## WORK REQUEST
Of the lines in the data below, write out exactly those from the one holding "Read the spectrogram" through the one holding "Transcript for a", both included.

## EXTRACTED MATERIAL
────────
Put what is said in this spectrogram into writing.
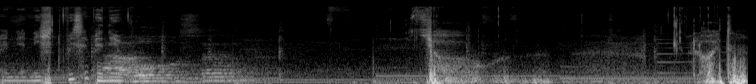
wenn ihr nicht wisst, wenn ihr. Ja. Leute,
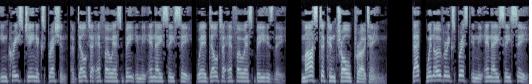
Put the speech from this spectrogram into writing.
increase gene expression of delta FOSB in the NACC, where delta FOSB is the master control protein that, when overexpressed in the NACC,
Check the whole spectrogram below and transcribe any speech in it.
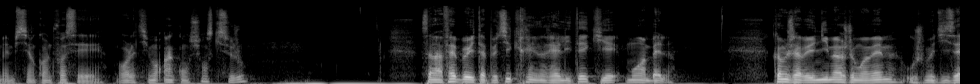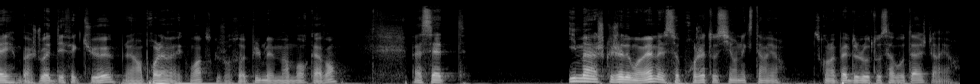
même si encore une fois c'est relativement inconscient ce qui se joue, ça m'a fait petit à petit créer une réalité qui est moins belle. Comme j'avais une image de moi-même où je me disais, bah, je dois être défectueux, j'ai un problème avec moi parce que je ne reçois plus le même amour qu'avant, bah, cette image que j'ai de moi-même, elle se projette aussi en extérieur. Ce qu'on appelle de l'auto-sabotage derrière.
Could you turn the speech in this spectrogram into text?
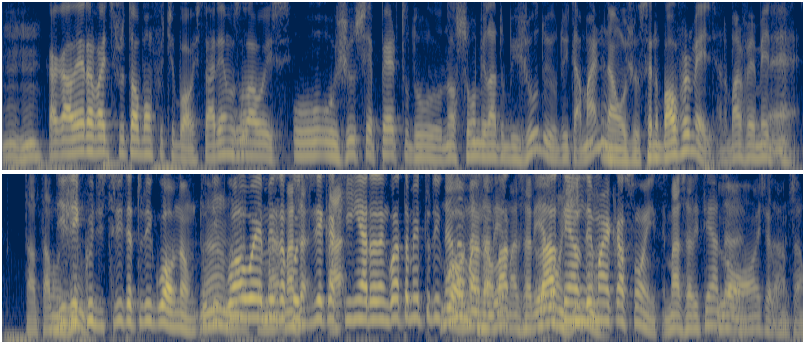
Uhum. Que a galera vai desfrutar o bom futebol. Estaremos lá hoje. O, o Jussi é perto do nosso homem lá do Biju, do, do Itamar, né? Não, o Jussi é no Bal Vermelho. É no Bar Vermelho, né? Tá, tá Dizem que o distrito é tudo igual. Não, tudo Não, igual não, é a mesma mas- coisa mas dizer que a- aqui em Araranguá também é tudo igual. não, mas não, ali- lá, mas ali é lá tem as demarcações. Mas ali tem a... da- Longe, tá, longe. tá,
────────
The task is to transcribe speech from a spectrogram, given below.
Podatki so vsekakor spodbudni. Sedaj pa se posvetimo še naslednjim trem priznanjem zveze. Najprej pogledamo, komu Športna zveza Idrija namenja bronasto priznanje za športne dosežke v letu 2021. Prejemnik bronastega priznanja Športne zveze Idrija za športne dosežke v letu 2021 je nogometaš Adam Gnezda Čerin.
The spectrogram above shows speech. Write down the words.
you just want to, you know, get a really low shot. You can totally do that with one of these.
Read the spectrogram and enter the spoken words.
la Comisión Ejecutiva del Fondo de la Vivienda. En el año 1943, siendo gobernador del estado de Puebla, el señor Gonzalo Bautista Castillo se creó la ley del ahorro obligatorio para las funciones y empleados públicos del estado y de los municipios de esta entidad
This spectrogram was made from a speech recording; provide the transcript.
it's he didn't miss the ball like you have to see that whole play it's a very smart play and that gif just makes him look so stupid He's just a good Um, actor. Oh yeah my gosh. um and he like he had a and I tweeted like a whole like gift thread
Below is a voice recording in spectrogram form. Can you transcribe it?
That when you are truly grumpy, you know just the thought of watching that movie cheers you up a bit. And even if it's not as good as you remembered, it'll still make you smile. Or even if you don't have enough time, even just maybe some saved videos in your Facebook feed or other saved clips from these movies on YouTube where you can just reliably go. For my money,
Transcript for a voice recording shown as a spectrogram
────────
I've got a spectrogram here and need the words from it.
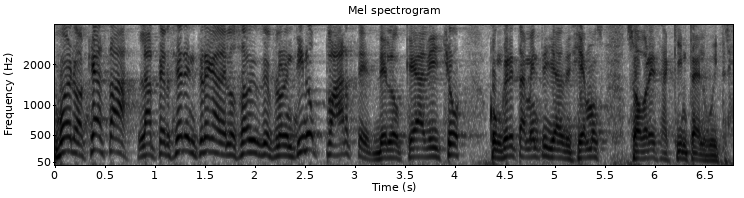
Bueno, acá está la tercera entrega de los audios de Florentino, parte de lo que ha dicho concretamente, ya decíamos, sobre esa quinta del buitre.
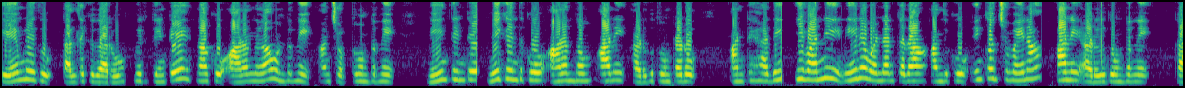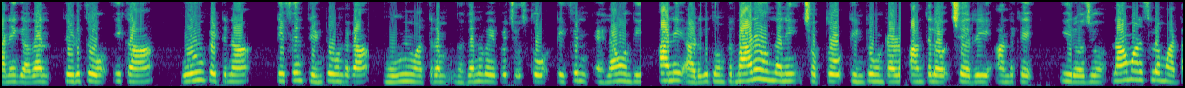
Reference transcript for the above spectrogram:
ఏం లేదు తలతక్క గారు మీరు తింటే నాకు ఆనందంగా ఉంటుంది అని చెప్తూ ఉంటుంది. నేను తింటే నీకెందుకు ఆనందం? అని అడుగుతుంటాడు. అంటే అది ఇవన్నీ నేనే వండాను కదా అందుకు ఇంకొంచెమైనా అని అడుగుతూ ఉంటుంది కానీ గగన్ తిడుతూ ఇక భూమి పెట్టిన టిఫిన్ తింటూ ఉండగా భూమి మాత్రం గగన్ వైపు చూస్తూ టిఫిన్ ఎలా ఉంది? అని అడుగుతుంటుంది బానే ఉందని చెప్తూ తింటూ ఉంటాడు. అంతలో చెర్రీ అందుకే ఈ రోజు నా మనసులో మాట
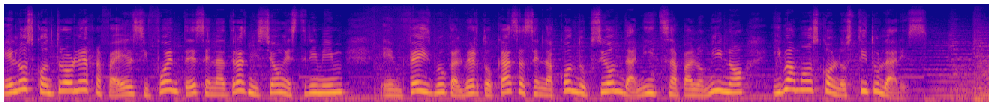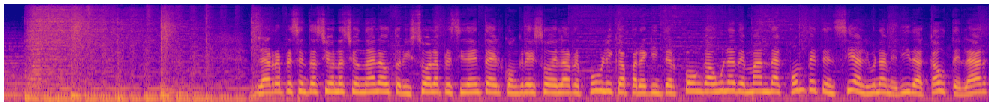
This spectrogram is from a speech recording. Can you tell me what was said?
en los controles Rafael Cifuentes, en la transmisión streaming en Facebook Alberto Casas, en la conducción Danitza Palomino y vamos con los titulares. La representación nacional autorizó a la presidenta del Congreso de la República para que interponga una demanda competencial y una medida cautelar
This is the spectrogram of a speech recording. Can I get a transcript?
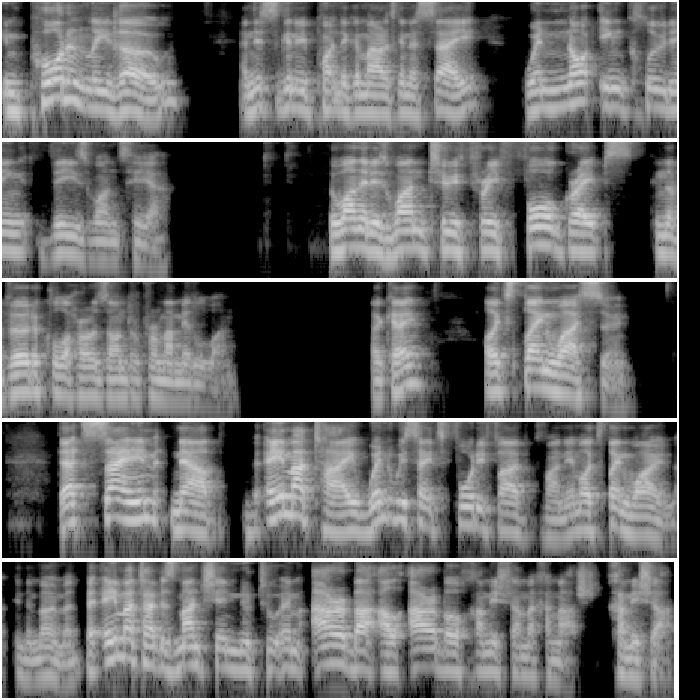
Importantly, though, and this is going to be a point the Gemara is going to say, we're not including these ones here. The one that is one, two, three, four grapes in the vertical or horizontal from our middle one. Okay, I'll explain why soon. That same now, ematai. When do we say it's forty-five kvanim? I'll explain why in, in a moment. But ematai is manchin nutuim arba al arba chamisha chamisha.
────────
## RESPONSE TO THIS EXERCISE
Read the spectrogram and enter the spoken words.
la Comisión Ejecutiva del Fondo de la Vivienda. En el año 1943, siendo gobernador del estado de Puebla, el señor Gonzalo Bautista Castillo se creó la ley del ahorro obligatorio para las funciones y empleados públicos del estado y de los municipios de esta entidad
This spectrogram was made from a speech recording; provide the transcript.
it's he didn't miss the ball like you have to see that whole play it's a very smart play and that gif just makes him look so stupid He's just a good Um, actor. Oh yeah my gosh. um and he like he had a and I tweeted like a whole like gift thread
Below is a voice recording in spectrogram form. Can you transcribe it?
That when you are truly grumpy, you know just the thought of watching that movie cheers you up a bit. And even if it's not as good as you remembered, it'll still make you smile. Or even if you don't have enough time, even just maybe some saved videos in your Facebook feed or other saved clips from these movies on YouTube where you can just reliably go. For my money,
Transcript for a voice recording shown as a spectrogram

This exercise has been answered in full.